Southeastern Section–56th Annual Meeting (29–30 March 2007)

Paper No. 1
Presentation Time: 1:00 PM-5:00 PM


KOSLOSKI, Mary E., Earth and Atmospheric Sciences, Cornell University, 307 South Titus Avenue, Apartment 3, Ithaca, NY 14850 and DIETL, Gregory P., Paleontological Research Institution, 1259 Trumansburg Rd, Ithaca, NY 14850,

As human activities continue to transform the world's marine ecosystems through the modification of habitats, elimination of top consumers by overfishing practices, and global redistribution of species, we are increasingly reducing the productive capacity and resiliency of these systems to absorb stresses. Whether current conditions provide opportunities to nurture adaptation is emerging as an important component in the development of conservation strategies.

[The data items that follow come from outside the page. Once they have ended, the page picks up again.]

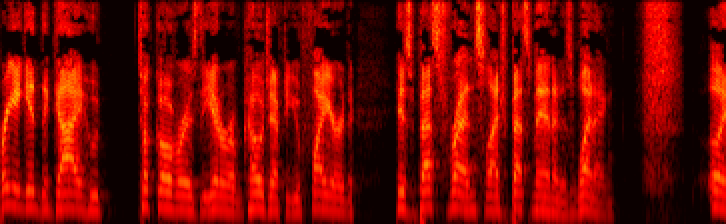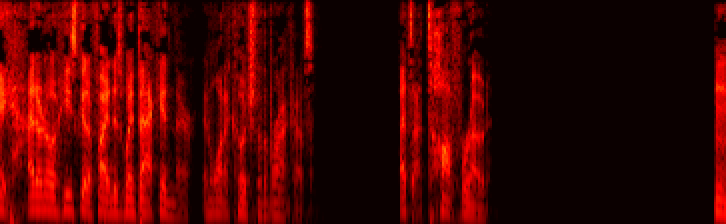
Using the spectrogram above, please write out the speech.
bringing in the guy who took over as the interim coach after you fired his best friend slash best man at his wedding. Oy, I don't know if he's going to find his way back in there and want to coach for the Broncos. That's a tough road. Hmm.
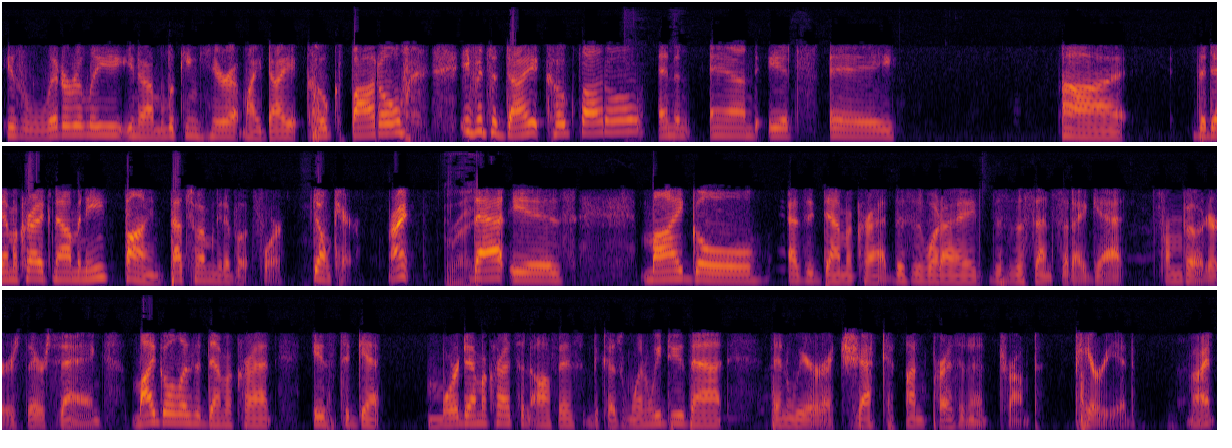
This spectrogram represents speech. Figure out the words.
is literally, you know, I'm looking here at my Diet Coke bottle. if it's a Diet Coke bottle and and it's a uh, the Democratic nominee, fine, that's who I'm going to vote for. Don't care, right? Right. That is my goal as a Democrat. This is what I. This is the sense that I get from voters. They're saying my goal as a Democrat is to get more Democrats in office because when we do that, then we are a check on President Trump. Period. Right?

The long-term history of coevolving species interactions provides a unique opportunity to assess ecosystem health—defined here as a permissive environment to adaptation where energy and material resources are both available and “easy” to acquire (Vermeij, 2004)---before and after human influences on the environment. Since the Pliocene, predatory whelks (Busycon and Sinistrofulgur) have coevolved with their hard-shelled bivalve prey along the Atlantic and Gulf coasts of the U.S. Whelks use their shell lip to chip open the shell of their prey, often resulting in breakage to their own shells. Predator adaptation to hard-shelled prey contributed to temporal changes in whelk size increase and behavior to decrease performance loss (shell breakage) associated with feeding on hard-shelled prey (Dietl, 2003). If human activities have diminished the productive capacity of coastal environments, it is hypothesized that opportunities for continued adaptation of energetically costly traits (predator size) and behaviors (shell-chipping) in this species interaction should cease.

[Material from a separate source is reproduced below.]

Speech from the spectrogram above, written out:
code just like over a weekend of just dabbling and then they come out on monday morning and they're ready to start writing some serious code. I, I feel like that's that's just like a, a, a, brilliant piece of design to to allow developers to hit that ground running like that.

Preliminary results from samples of Pleistocene and modern whelks from North Carolina suggest that functional improvement in the coevolving arms race has not been constrained (“turned off”) by human influences on the environment. Trends in predator size and feeding behavior that began in the Pliocene continue into the Recent.